Goal of the exercise ->
The copy you give must match the lines from the top of the data through the line containing "Mel spectrogram, 6.6" exactly, and it must hold no pictures.

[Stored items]
##########
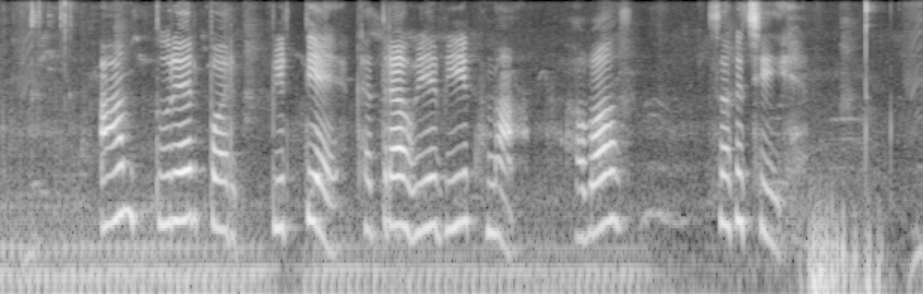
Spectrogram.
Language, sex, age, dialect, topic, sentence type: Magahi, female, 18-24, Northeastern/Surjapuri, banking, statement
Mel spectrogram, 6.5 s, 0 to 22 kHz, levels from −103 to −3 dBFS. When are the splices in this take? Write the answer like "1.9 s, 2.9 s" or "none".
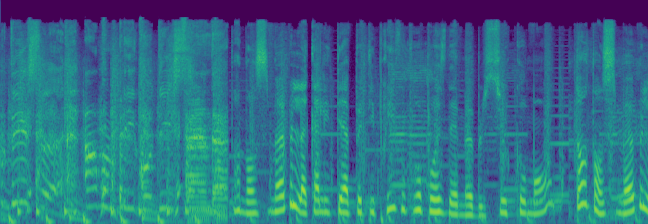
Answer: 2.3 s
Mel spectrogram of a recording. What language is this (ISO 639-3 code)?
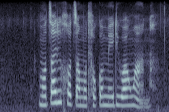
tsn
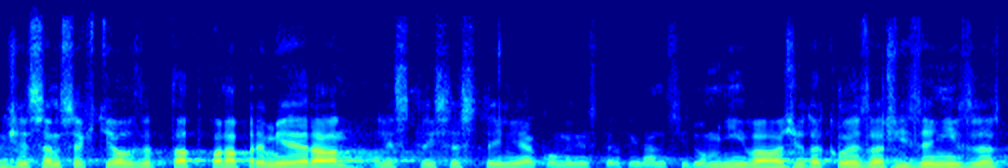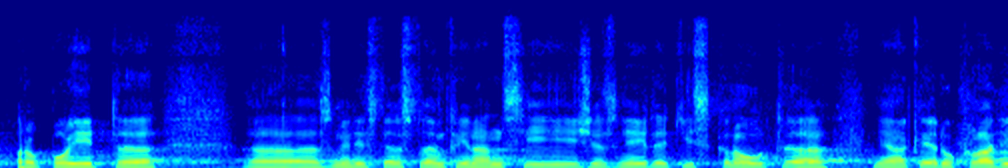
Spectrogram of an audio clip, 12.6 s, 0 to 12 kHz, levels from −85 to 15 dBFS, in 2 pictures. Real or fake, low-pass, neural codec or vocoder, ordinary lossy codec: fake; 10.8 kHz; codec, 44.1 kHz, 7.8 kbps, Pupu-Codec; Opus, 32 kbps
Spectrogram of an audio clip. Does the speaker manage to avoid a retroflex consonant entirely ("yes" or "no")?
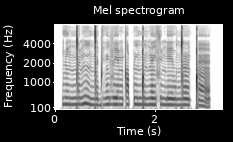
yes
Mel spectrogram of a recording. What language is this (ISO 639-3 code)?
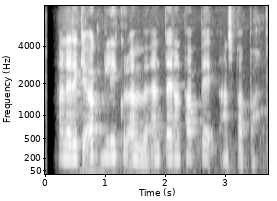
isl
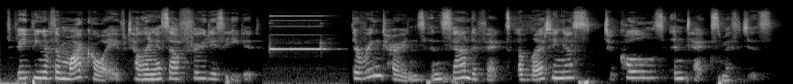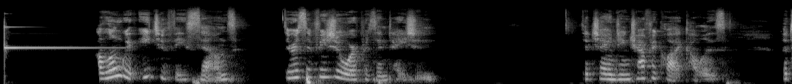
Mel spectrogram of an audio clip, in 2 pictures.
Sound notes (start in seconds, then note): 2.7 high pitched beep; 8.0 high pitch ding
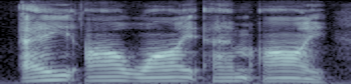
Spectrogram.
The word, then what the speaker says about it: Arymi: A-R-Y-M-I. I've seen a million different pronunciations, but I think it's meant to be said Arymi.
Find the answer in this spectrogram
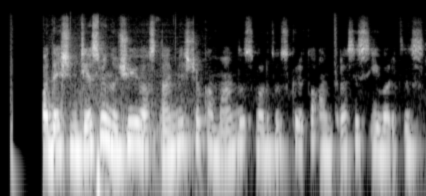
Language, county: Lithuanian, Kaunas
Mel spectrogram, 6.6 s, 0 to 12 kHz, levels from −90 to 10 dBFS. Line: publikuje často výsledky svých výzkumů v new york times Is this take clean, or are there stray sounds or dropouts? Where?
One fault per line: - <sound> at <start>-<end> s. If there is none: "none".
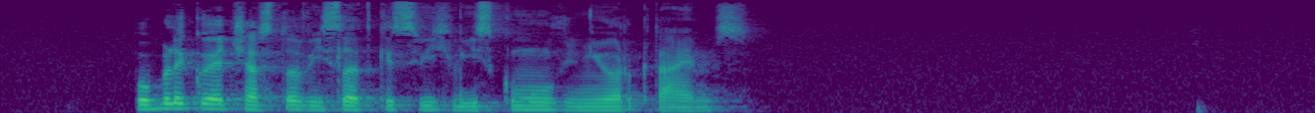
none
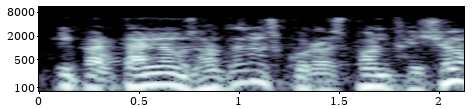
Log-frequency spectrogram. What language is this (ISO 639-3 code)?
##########
Response area ->
Spectrogram.
Language, sex, age, dialect, topic, sentence type: Magahi, female, 18-24, Northeastern/Surjapuri, banking, statement
Mel spectrogram, 6.5 s, 0 to 22 kHz, levels from −103 to −3 dBFS. When are the splices in this take? Write the answer like "1.9 s, 2.9 s" or "none".
Answer: 2.3 s
Mel spectrogram of a recording. What language is this (ISO 639-3 code)?
tsn
Spectrogram of an audio clip, 12.6 s, 0 to 12 kHz, levels from −85 to 15 dBFS, in 2 pictures. Real or fake, low-pass, neural codec or vocoder, ordinary lossy codec: fake; 10.8 kHz; codec, 44.1 kHz, 7.8 kbps, Pupu-Codec; Opus, 32 kbps
Spectrogram of an audio clip. Does the speaker manage to avoid a retroflex consonant entirely ("yes" or "no")?
yes
Mel spectrogram of a recording. What language is this (ISO 639-3 code)?
isl
Mel spectrogram of an audio clip, in 2 pictures.
Sound notes (start in seconds, then note): 2.7 high pitched beep; 8.0 high pitch ding
Spectrogram.
The word, then what the speaker says about it: Arymi: A-R-Y-M-I. I've seen a million different pronunciations, but I think it's meant to be said Arymi.
Find the answer in this spectrogram
Language, county: Lithuanian, Kaunas
Mel spectrogram, 6.6 s, 0 to 12 kHz, levels from −90 to 10 dBFS. Line: publikuje často výsledky svých výzkumů v new york times Is this take clean, or are there stray sounds or dropouts? Where?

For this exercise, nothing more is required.